Alternative forms[edit]

Etymology[edit]

Borrowed from Latin dēsertum (wasteland; desert), from dēsertus (forsaken; abandoned).

Pronunciation[edit]

Noun[edit]

desierto m (plural desiertos)

  1. desert
    • c. 1200: Almerich, Fazienda de Ultramar, f. 1v.
      allẏ en ebrȯ. vinierȯ las eſpias. del deſierto de faram. a tierra de promiſſion. Caleph. ¬ ioſue. eſſos. x. cȯpȧneros.
      The spies went there, from the desert of Paran, to Hebron, the Promised Land. Caleb, Joshua and their ten companions.

Descendants[edit]


Spanish[edit]

Etymology 1[edit]

From Old Spanish, from Latin dēsertus, probably taken as an early semi-learned term (the completely inherited/popular result would have been disierto, which was found in a few old texts)[1].

Adjective[edit]

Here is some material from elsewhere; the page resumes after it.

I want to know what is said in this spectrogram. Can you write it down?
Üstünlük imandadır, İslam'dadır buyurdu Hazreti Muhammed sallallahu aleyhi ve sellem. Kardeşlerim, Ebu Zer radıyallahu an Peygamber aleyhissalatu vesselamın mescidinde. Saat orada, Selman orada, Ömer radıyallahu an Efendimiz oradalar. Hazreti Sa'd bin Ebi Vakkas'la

desierto (feminine singular desierta, masculine plural desiertos, feminine plural desiertas)

  1. desert
  2. empty (of people)
  3. uninhabited

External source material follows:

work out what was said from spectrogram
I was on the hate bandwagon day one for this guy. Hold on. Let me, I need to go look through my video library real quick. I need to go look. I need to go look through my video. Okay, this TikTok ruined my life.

Related terms[edit]

Etymology 2[edit]

From Old Spanish desierto, dessierto, a semi-learned borrowing from Latin dēsertum.

Noun[edit]

desierto m (plural desiertos)

  1. desert

Synonyms[edit]

Derived terms[edit]

References[edit]